- _Your assignment_: Skip every picture, and copy exactly the lines from the one containing "Transcribe audio clip from its spectrogram" to the end of the data.

[Extracted data entries]
........
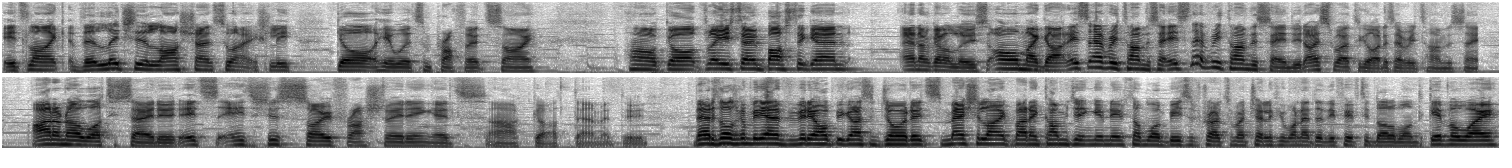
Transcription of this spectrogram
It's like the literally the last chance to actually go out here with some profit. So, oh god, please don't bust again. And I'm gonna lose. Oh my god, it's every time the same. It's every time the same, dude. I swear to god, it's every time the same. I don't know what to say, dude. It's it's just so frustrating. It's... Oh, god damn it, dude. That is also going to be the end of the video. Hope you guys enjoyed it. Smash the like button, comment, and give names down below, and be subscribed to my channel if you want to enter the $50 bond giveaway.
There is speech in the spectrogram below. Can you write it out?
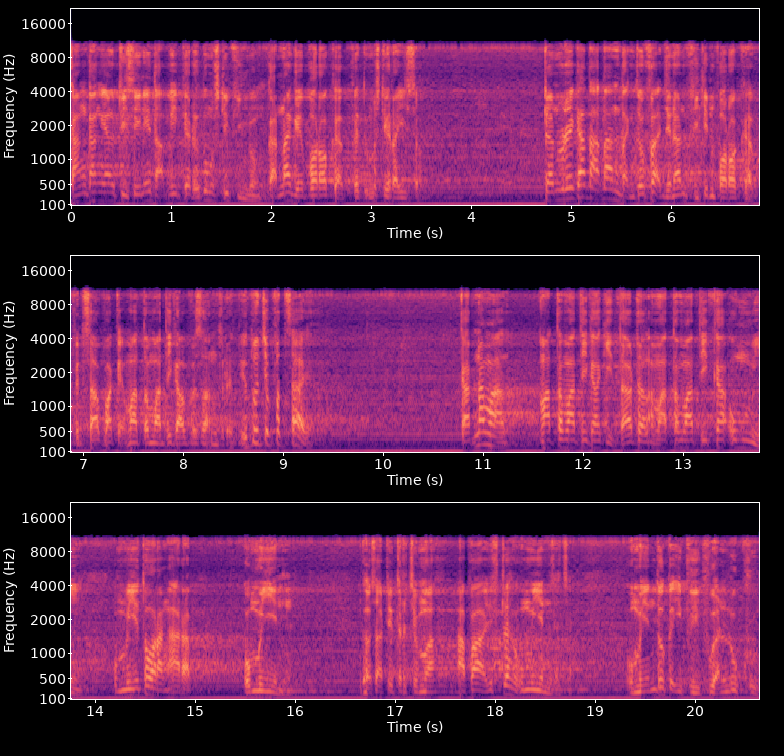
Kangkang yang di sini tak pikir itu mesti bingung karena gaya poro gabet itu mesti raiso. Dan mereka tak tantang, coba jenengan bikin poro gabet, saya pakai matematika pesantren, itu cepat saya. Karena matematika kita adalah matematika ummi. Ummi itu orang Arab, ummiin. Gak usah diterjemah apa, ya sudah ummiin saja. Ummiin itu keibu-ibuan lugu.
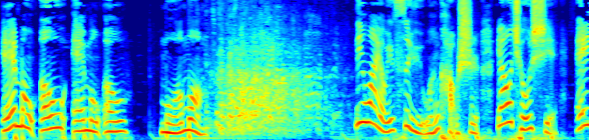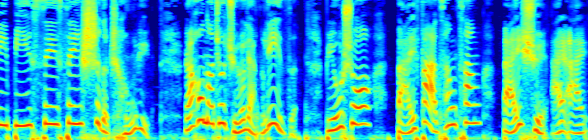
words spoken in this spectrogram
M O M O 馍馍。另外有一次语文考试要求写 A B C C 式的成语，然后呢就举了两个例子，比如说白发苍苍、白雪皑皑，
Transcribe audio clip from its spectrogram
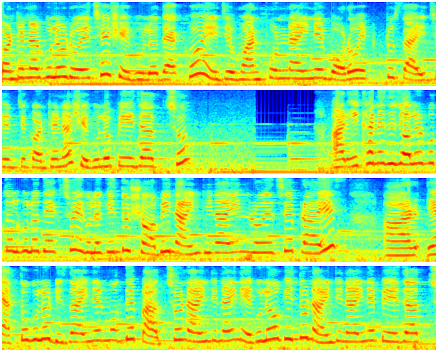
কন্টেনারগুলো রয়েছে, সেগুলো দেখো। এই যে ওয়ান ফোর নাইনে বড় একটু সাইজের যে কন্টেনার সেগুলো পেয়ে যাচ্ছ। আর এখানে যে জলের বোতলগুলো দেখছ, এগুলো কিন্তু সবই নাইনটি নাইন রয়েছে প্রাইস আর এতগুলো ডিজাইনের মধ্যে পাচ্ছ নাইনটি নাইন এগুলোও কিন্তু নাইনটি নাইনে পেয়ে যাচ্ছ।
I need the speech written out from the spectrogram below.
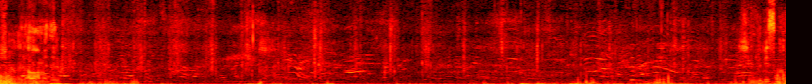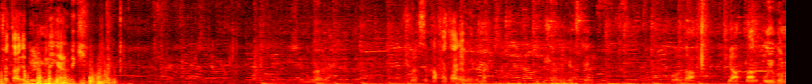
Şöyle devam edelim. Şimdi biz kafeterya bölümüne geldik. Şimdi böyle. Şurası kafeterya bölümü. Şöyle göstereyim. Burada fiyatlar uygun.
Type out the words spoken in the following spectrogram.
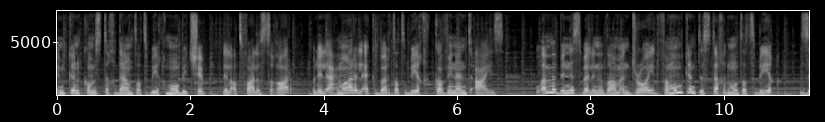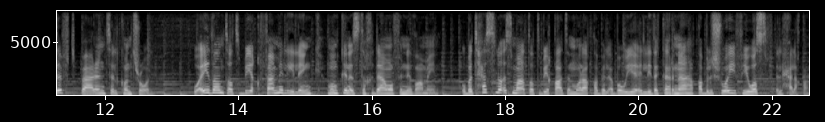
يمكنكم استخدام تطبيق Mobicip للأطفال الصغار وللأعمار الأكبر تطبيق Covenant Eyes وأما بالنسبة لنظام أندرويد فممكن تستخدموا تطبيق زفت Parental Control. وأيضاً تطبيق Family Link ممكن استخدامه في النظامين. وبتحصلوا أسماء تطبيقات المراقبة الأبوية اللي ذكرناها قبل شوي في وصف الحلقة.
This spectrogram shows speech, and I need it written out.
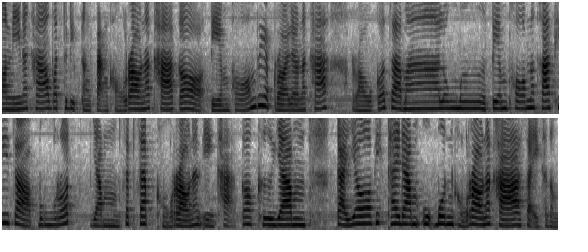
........
- _Answer to the exercise_:
Transcribe audio clip from its spectrogram
কন্টেনারগুলো রয়েছে, সেগুলো দেখো। এই যে ওয়ান ফোর নাইনে বড় একটু সাইজের যে কন্টেনার সেগুলো পেয়ে যাচ্ছ। আর এখানে যে জলের বোতলগুলো দেখছ, এগুলো কিন্তু সবই নাইনটি নাইন রয়েছে প্রাইস আর এতগুলো ডিজাইনের মধ্যে পাচ্ছ নাইনটি নাইন এগুলোও কিন্তু নাইনটি নাইনে পেয়ে যাচ্ছ।
I need the speech written out from the spectrogram below.
Şöyle devam edelim. Şimdi biz kafeterya bölümüne geldik. Şimdi böyle. Şurası kafeterya bölümü. Şöyle göstereyim. Burada fiyatlar uygun.
Type out the words spoken in the following spectrogram.
يمكنكم استخدام تطبيق Mobicip للأطفال الصغار وللأعمار الأكبر تطبيق Covenant Eyes وأما بالنسبة لنظام أندرويد فممكن تستخدموا تطبيق زفت Parental Control. وأيضاً تطبيق Family Link ممكن استخدامه في النظامين. وبتحصلوا أسماء تطبيقات المراقبة الأبوية اللي ذكرناها قبل شوي في وصف الحلقة.
This spectrogram shows speech, and I need it written out.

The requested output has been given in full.